In response to my suggestion in an earlier post to have our own MLE Training Centers in the Philippines, instead of sending our own teachers to attend MLE training in Thailand–which is not a cheap option, Ched Arzadon of 171+ Talaytayan MLE sent the following email:
About the training, if you refer to our MLE strat plan, training is included both for inservice and pre-service. The inservice training has started with the national mle trainers training last month. It will go in 4 phases. We are also exploring the possibility of including it in the DepEd regional educators academy program and its national counterpart. For pre-service, we have explored integrating MLE in teachers education curriculum. PNU has started doing it. An MLE diploma program is being discussed with PNU, too. Another one is shaping up in the North. I will give you updates once I hear from the various proponents.
What I am thinking right now is to come up with an online project that will feature beginning reading stories for each language. It’s pretty much like the Pepe and Pilar series we read when we were young. It is not to translate stories but produce stories that speak about the unique places, food, practices, dances, etc., of each specific language group. For the higher grades, we can write stories about other places. We can call this something like stories in every Philippine language project. The idea is we have a website with the following features:
- Guidelines in writing a beginning reading story
- Guidelines for illustrating a story
- Guidelines in how to use each story
- Orthography for each language
- Procedures in submitting a story
- Editorial procedures for stories submitted
- Uploading stories and categorizing them according to grade level
- Encouraging volunteers to illustrate each story
- Potential users are made aware they can freely download and print the text of the story and/or the text with drawings
- Providing English translation of some stories so that other language groups can adapt them for their own use
I thought of this project because I found out that no matter how elaborate our MLE training would be, teachers would end up asking for materials. The logical sequence should be to start producing MLE materials and then training teachers how to use them. The best claim we have for MLE is that it promotes early literacy skills and so we need materials. We can also upload in the same site a primer for each language group.
Typically, a project like this would require funding and the inclusion of experts. I thought that this collective effort would achieve the best results as a “bayanihan project” involving our kababayans, including those abroad.

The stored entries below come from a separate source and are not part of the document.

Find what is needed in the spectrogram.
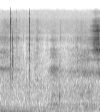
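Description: A few sharp clicks from a half-inch drive ratchet turning out a loosened oil pressure sensor, over faint handling noise.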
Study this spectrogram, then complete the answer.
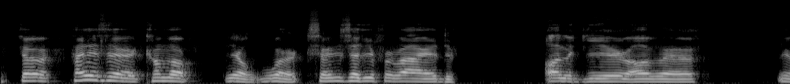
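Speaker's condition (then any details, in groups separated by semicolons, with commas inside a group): Cerebral palsy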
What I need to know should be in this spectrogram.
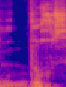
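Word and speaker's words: Bursa: Mais normalement, on dit bourse.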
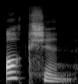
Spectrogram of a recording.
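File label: "auction", English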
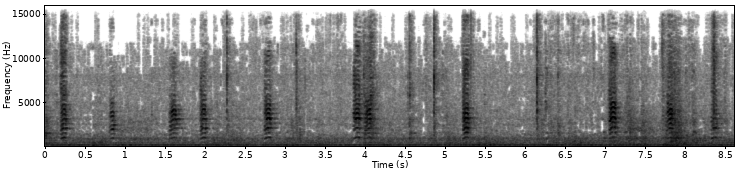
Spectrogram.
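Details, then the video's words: Pet zebra finches, more than one bird, giving quick, bright, nasal toots, often in pairs or short runs, spaced unevenly across the stretch, with a constant low mechanical hum beneath. "My Cute Zebra Finchs Singing"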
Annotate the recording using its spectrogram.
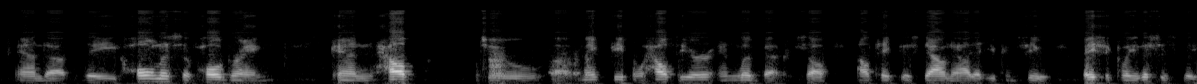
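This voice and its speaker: This man's voice is fairly low in pitch, with a dark, mellow tone. He talks at a fairly slow pace with fairly even intonation. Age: 80s+. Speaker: company founder. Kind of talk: webinar presentation. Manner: halting.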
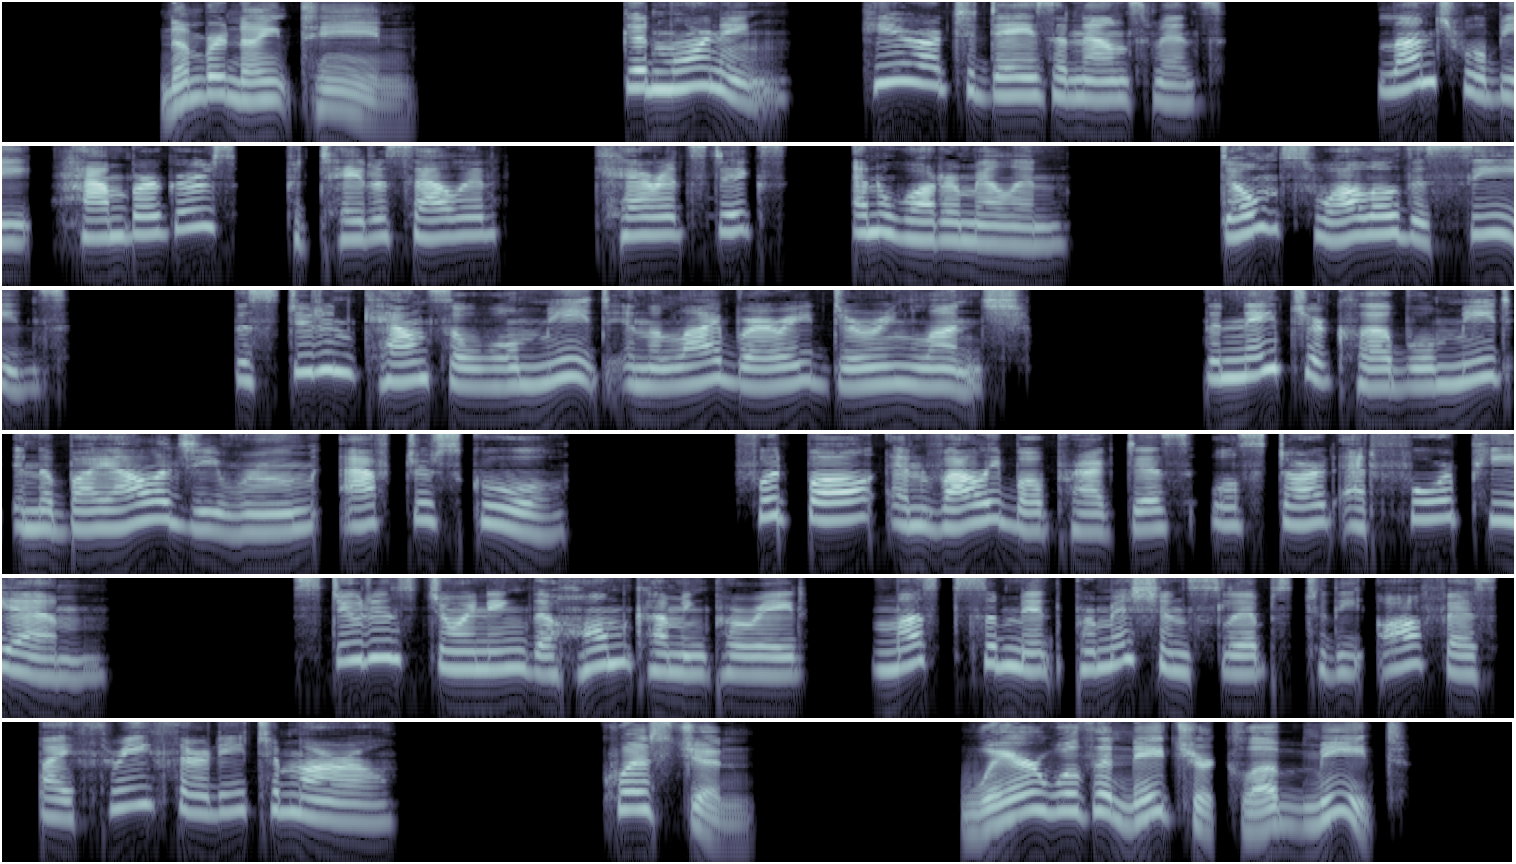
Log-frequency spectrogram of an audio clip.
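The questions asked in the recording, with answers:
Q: Where will the nature club meet?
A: In the biology room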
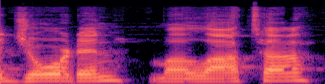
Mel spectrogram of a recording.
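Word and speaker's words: Jordan Mailata: Then your guy, Jordan Malata, right?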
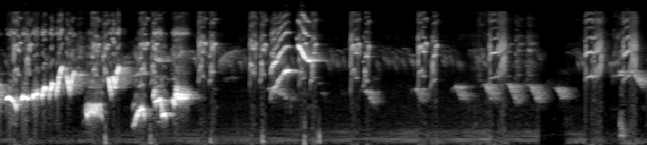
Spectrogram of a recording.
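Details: Prompting song of a white-rumped shama, meant to get birds singing quickly and show their repertoire. Loud, varied whistled slurs and sharp chips at first, then quieter falling whistles in a slower, steady series.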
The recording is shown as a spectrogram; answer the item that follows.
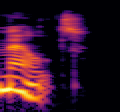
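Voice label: "melt", British English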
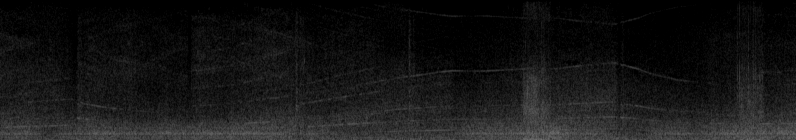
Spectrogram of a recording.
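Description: A racing car engine roars steadily, rising in pitch and dropping with each gear change.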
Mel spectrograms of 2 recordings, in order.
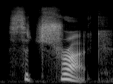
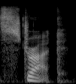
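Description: First: The sound after S is a CH. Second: The sound after S is a plain T. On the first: The speaker calls it wrong. "not as struck" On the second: The speaker calls it right. "I pronounce it struck"

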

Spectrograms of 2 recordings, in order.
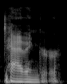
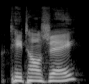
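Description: First: The name is given an English-style pronunciation. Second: The name is given a French-style pronunciation. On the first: The speaker calls it wrong. "it's not Tattinger" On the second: The speaker calls it right. "Tétanger, it's not Tattinger"

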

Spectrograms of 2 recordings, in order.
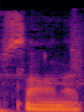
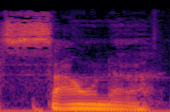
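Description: First: The word is said quickly and plainly. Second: The word is drawn out slowly.

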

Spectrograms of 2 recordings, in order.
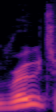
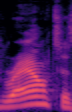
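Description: First: It is said with a British pronunciation. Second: It is said with an American pronunciation.

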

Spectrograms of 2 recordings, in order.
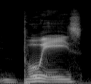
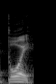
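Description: First: It is said the American way. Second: It is said the British way, like 'boy'. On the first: "as you Americans would say, buoys" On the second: "We just say boy"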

Well, I told Ched and the Talaytayan group that I already have a ready-to-deploy website (see preliminary design above) with the domain name, http://www.multilingualphilippines.com, and requisite web hosting paid for. I, therefore, suggest that those interested souls start sending in the MLE materials/stories/articles to your talaytayan-mle Moderator <firstname.lastname@example.org> who should then do the job of shifting through them according to the above guidelines. I will help with uploading the selected materials in our Multilingual Philippines website.